Leaving out the pictures, restate each record below word for word.

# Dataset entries
::::

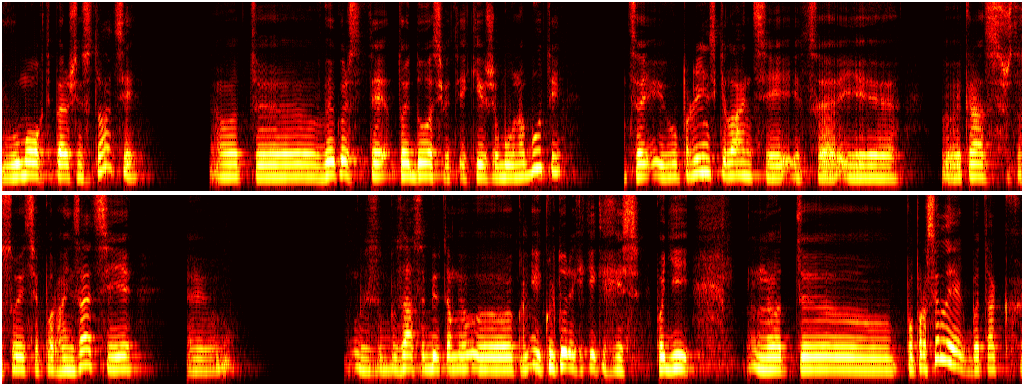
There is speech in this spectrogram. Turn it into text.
в умовах теперішньої ситуації от, е, використати той досвід, який вже був набутий, це і в управлінській ланці, і це і е, якраз стосується по організації засобів там, і культури якихось подій. От, попросили якби так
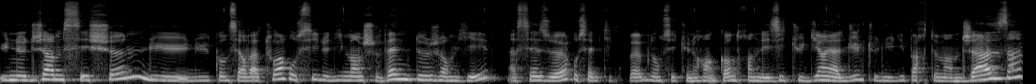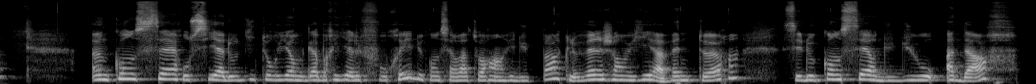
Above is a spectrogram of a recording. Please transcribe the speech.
une jam session du, conservatoire aussi le dimanche 22 janvier à 16h au Celtic Pub. Donc c'est une rencontre entre les étudiants et adultes du département de jazz. Un concert aussi à l'auditorium Gabriel Fauré du conservatoire Henri Duparc le 20 janvier à 20h. C'est le concert du duo Adar.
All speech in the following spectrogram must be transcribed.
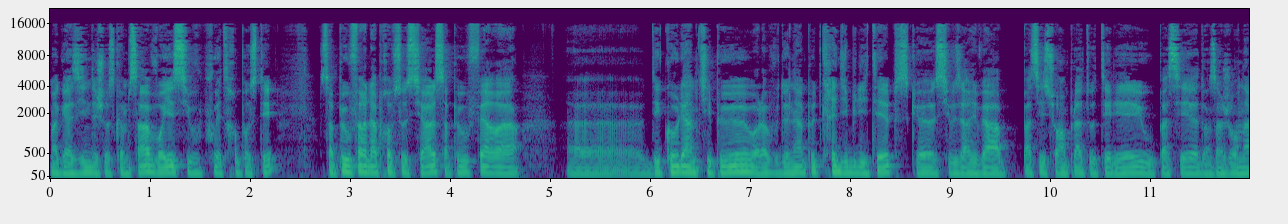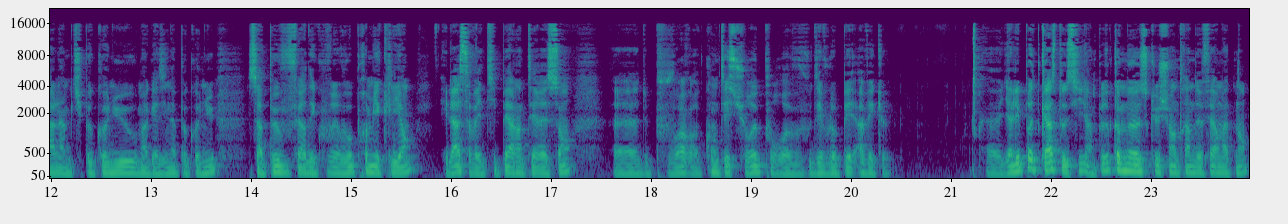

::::

# Your response
There is speech in this spectrogram. Turn it into text.
в умовах теперішньої ситуації от, е, використати той досвід, який вже був набутий, це і в управлінській ланці, і це і е, якраз стосується по організації засобів там, і культури якихось подій. От, попросили якби так
Above is a spectrogram of a recording. Please transcribe the speech.
une jam session du, conservatoire aussi le dimanche 22 janvier à 16h au Celtic Pub. Donc c'est une rencontre entre les étudiants et adultes du département de jazz. Un concert aussi à l'auditorium Gabriel Fauré du conservatoire Henri Duparc le 20 janvier à 20h. C'est le concert du duo Adar.
All speech in the following spectrogram must be transcribed.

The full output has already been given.